All that should be output is the block of lines below from the line with "Take the words" to the line with "There's speech in", both included, exactly as written.

RECORD EXTRACTS
══════════

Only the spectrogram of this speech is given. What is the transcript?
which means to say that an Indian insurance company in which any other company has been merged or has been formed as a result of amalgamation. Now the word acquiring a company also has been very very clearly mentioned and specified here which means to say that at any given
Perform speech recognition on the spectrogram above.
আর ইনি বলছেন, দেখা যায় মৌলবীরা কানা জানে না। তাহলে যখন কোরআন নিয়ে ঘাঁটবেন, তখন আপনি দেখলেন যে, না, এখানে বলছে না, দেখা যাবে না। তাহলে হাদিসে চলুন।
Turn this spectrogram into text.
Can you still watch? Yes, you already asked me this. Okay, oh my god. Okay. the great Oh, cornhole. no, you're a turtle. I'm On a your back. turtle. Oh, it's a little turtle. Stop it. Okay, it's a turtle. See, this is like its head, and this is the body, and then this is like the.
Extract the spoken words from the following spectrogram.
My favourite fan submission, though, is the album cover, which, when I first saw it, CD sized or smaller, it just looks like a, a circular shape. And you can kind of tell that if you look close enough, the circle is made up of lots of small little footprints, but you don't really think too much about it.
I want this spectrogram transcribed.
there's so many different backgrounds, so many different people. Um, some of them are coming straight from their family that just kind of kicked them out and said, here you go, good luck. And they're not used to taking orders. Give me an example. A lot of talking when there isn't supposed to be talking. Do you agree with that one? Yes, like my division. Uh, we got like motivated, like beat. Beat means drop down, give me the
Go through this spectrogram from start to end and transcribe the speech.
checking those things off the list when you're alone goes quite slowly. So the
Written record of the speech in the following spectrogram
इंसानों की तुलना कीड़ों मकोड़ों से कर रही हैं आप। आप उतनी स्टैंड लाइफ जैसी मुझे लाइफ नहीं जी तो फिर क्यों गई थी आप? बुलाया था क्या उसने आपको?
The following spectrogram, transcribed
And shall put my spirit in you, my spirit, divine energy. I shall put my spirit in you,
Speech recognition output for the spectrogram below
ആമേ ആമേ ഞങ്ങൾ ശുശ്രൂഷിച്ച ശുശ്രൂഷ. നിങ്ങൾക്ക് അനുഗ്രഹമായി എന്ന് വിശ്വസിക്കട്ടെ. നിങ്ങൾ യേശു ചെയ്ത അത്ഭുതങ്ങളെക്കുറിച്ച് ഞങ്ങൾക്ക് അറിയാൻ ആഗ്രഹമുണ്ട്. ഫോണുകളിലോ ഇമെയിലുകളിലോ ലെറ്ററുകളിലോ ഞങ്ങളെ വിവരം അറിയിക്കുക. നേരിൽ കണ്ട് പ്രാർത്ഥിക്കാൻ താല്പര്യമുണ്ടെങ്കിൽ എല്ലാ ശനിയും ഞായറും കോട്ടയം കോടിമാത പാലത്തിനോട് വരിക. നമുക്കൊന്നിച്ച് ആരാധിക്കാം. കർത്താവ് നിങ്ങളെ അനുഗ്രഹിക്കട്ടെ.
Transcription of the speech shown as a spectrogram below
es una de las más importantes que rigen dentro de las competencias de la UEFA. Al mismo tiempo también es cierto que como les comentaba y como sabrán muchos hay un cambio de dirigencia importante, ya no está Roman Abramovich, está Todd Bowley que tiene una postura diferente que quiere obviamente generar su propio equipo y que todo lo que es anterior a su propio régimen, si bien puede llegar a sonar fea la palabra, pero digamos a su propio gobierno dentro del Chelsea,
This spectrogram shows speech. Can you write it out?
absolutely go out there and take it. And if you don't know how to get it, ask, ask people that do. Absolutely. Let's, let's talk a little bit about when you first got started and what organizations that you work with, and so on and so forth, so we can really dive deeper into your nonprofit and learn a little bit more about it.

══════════

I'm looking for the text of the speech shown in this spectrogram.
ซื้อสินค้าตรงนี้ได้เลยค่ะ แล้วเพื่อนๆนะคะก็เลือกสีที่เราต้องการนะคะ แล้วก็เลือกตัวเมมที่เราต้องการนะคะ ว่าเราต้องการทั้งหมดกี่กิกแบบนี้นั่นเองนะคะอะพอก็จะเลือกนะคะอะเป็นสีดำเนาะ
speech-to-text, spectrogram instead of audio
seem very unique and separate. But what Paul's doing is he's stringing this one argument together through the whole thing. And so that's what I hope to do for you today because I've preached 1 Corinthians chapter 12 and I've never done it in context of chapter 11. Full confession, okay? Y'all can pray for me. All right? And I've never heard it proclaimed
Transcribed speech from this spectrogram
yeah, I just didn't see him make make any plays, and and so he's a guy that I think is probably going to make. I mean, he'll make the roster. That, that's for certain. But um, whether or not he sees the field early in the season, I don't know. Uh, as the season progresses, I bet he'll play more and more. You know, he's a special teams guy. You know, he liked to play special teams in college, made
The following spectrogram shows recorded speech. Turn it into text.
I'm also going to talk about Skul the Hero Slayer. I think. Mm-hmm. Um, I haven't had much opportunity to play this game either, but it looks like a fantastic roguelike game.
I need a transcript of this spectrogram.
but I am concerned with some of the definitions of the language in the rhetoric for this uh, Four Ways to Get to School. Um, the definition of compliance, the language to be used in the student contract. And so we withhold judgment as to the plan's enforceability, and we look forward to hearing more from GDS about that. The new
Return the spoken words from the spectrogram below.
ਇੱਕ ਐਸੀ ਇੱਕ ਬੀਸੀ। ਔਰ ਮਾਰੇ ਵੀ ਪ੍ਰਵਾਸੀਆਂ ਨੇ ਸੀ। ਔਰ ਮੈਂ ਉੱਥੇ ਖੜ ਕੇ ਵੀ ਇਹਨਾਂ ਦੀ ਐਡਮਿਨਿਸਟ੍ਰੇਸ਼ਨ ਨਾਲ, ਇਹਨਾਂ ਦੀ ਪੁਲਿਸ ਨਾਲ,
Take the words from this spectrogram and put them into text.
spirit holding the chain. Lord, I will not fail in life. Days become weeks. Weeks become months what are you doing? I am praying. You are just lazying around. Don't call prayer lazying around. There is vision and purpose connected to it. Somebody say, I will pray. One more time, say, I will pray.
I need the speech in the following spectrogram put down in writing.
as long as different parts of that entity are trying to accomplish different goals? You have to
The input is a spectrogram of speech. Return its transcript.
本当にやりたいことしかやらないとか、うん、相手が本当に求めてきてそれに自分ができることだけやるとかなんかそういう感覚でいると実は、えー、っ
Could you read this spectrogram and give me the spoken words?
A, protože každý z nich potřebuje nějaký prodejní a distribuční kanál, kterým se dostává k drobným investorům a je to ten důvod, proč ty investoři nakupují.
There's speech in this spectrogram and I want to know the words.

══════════

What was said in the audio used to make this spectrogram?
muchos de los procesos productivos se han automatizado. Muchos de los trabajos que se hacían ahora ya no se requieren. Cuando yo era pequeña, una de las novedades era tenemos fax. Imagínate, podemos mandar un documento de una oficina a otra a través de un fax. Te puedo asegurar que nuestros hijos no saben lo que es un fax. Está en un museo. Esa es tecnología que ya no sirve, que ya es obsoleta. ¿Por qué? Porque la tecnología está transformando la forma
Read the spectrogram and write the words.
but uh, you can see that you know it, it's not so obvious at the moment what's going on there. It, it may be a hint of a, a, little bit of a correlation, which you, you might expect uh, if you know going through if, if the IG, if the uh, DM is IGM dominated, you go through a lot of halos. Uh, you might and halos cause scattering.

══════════

SOLUTION FOR THIS PROBLEM
Take the words from this spectrogram and put them into text.
spirit holding the chain. Lord, I will not fail in life. Days become weeks. Weeks become months what are you doing? I am praying. You are just lazying around. Don't call prayer lazying around. There is vision and purpose connected to it. Somebody say, I will pray. One more time, say, I will pray.
I need the speech in the following spectrogram put down in writing.
as long as different parts of that entity are trying to accomplish different goals? You have to
The input is a spectrogram of speech. Return its transcript.
本当にやりたいことしかやらないとか、うん、相手が本当に求めてきてそれに自分ができることだけやるとかなんかそういう感覚でいると実は、えー、っ
Could you read this spectrogram and give me the spoken words?
A, protože každý z nich potřebuje nějaký prodejní a distribuční kanál, kterým se dostává k drobným investorům a je to ten důvod, proč ty investoři nakupují.
There's speech in this spectrogram and I want to know the words.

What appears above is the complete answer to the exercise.